▶ _EXERCISE_
Go to the line with "Mel spectrogram, 22.9" in the entries below and write out every line from there through the line with "Silent gaps, momentary", exactly and without pictures.

(Collected data)
━━━━━━━━━━━━━━━━━━━━━━━━━━━━━━
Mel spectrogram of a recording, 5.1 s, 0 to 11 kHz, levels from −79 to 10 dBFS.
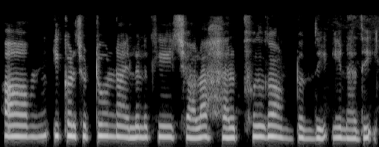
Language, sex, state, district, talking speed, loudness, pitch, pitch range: Telugu, female, Andhra Pradesh, Visakhapatnam, 165 wpm, -18 LUFS, 235 Hz, 220-245 Hz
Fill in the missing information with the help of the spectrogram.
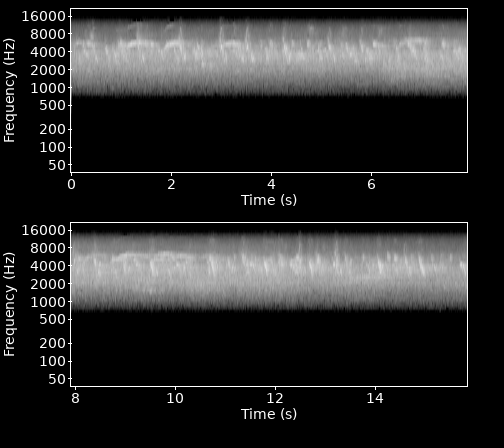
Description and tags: A bunch of birds (sparrows, blackbirds, swallows and some more) singing in glorious stereo. No low frequencies, just birds.
ambience, gorrion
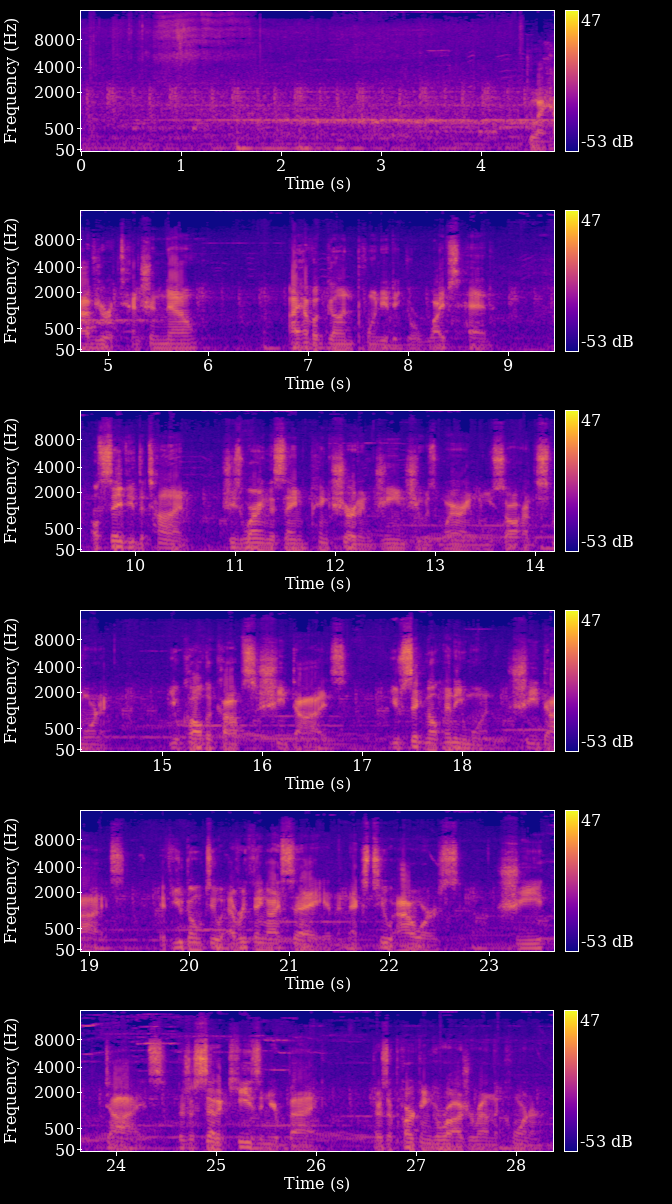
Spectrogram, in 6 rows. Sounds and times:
Speech: 4.4 - 6.0, 6.8 - 8.9, 9.6 - 14.5, 15.1 - 28.3.

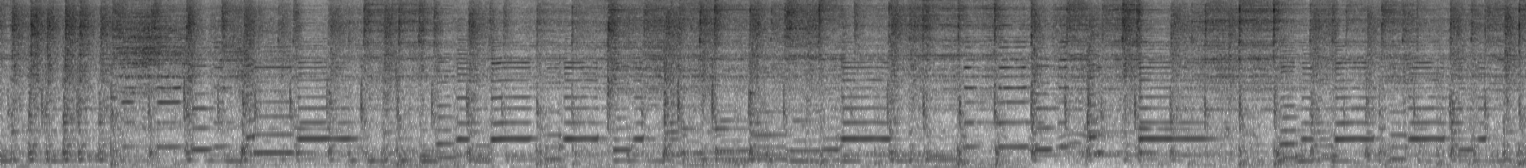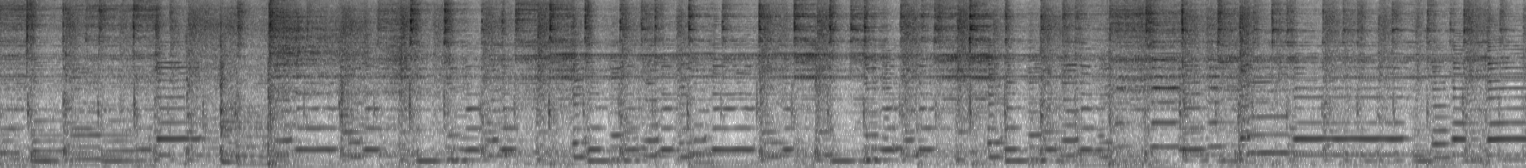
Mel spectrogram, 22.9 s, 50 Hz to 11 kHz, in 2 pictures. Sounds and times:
Jazz: 0.0 - 22.8.

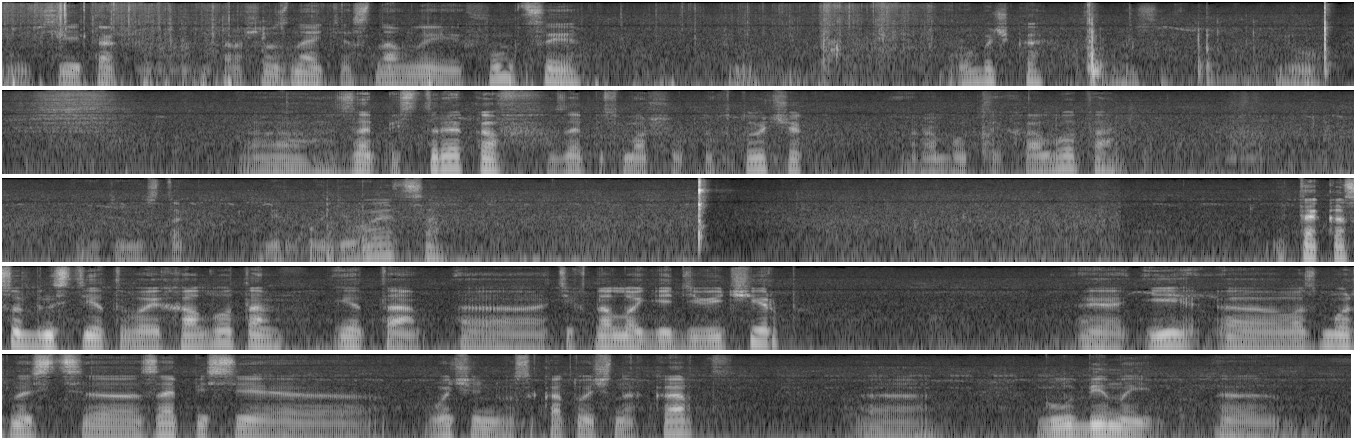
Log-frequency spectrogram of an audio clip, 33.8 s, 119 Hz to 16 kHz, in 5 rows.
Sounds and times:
Speech: 0.0 - 3.0, 4.7 - 6.7, 8.0 - 12.4, 13.9 - 15.8, 19.9 - 24.3, 25.6 - 30.7, 31.3 - 33.7
Chirp, tweet: 13.2 - 16.6, 30.6 - 33.7.

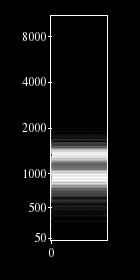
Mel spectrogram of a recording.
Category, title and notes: Sound effects > Electronic / Design
This is the number 0 in dtmf This is also apart of the pack 'DTMF tone 0-9'
dtmf, retro, telephone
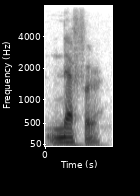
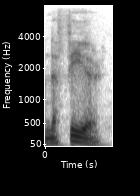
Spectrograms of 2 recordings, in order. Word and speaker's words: nefer: just know from the word nefer or nefir. People pronounce it differently.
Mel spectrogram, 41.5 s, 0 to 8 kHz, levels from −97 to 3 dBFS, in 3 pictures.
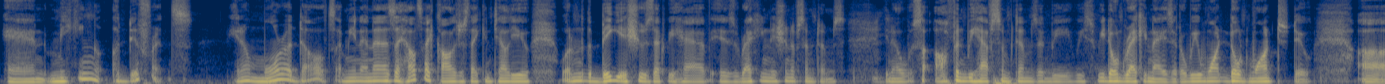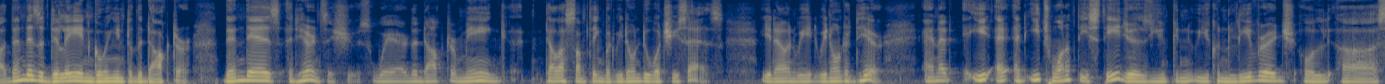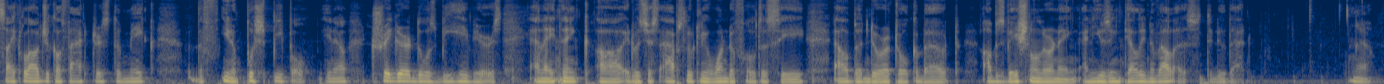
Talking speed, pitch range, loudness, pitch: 200 wpm, 105-125 Hz, -33 LUFS, 115 Hz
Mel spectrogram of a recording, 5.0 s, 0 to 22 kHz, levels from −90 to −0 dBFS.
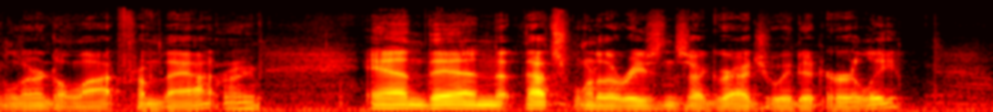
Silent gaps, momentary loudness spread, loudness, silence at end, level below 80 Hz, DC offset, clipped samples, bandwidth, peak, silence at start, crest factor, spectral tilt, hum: none; 13 LU; -29 LUFS; 0.05 s; -48 dBFS; under 0.1%; under 0.1%; 17 kHz; -6 dBFS; 0 s; 24 dB; -5 dB/octave; none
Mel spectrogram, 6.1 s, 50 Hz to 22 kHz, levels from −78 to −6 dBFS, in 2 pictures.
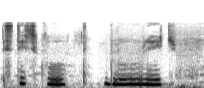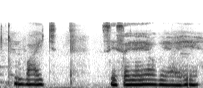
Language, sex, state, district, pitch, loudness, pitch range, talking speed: Hindi, female, Arunachal Pradesh, Papum Pare, 220 Hz, -11 LUFS, 205-230 Hz, 90 wpm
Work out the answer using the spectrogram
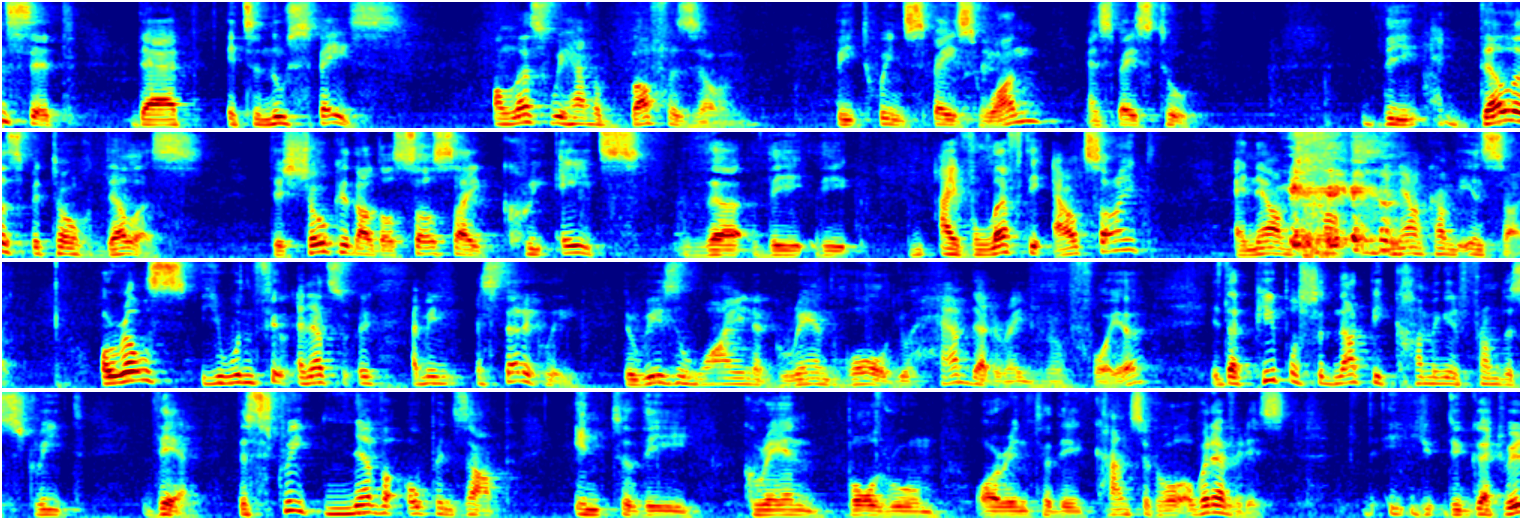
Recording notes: Delivered at the YU Community Kollel in Los Angeles. Delivered at the YU Community Kollel in Los Angeles.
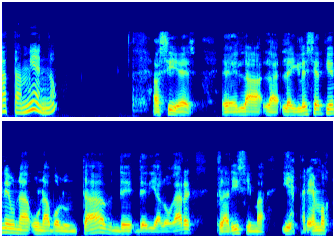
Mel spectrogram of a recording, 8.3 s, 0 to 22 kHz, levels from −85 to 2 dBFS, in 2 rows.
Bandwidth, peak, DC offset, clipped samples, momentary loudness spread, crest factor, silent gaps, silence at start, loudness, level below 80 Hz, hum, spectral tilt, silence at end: 7.6 kHz; -12 dBFS; under 0.1%; under 0.1%; 7 LU; 18 dB; 0.91-0.98 s, 1.04-1.15 s, 1.22-1.29 s, 1.35-1.44 s, 6.72-6.82 s, 7.57-7.64 s; 0 s; -28 LUFS; -74 dBFS; none; -4.5 dB/octave; 0.05 s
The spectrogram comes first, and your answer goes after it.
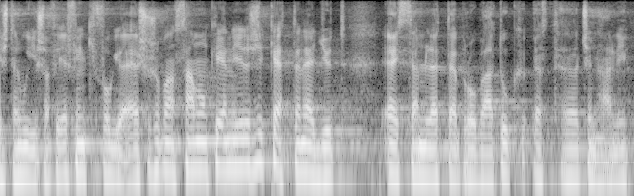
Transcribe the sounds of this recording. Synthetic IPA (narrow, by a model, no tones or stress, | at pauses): iʃt̪ɛnuːjiʃɒfeːrfiŋki̥fo̞ɡjɒɛlʃøːʃo̞rbɒnsaːmoŋkeːrnieʃ̬eckɛt̪ːɛnɛɟːyt̪ː | ɛɟsɛmlɛlɛt̪ːɛlproːbaːlt̪ukɛst̪t͡ʃina̰ːlni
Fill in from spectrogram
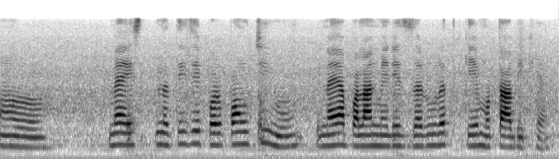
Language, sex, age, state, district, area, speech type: Urdu, female, 30-45, Bihar, Madhubani, rural, spontaneous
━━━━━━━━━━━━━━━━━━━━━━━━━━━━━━
▶ _SOLUTION_
Mel spectrogram, 22.9 s, 50 Hz to 11 kHz, in 2 pictures. Sounds and times:
Jazz: 0.0 - 22.8.

Log-frequency spectrogram of an audio clip, 33.8 s, 119 Hz to 16 kHz, in 5 rows.
Sounds and times:
Speech: 0.0 - 3.0, 4.7 - 6.7, 8.0 - 12.4, 13.9 - 15.8, 19.9 - 24.3, 25.6 - 30.7, 31.3 - 33.7
Chirp, tweet: 13.2 - 16.6, 30.6 - 33.7.

Mel spectrogram of a recording.
Category, title and notes: Sound effects > Electronic / Design
This is the number 0 in dtmf This is also apart of the pack 'DTMF tone 0-9'
dtmf, retro, telephone
Spectrograms of 2 recordings, in order. Word and speaker's words: nefer: just know from the word nefer or nefir. People pronounce it differently.
Mel spectrogram, 41.5 s, 0 to 8 kHz, levels from −97 to 3 dBFS, in 3 pictures.
Talking speed, pitch range, loudness, pitch: 200 wpm, 105-125 Hz, -33 LUFS, 115 Hz
Mel spectrogram of a recording, 5.0 s, 0 to 22 kHz, levels from −90 to −0 dBFS.
Silent gaps, momentary loudness spread, loudness, silence at end, level below 80 Hz, DC offset, clipped samples, bandwidth, peak, silence at start, crest factor, spectral tilt, hum: none; 13 LU; -29 LUFS; 0.05 s; -48 dBFS; under 0.1%; under 0.1%; 17 kHz; -6 dBFS; 0 s; 24 dB; -5 dB/octave; none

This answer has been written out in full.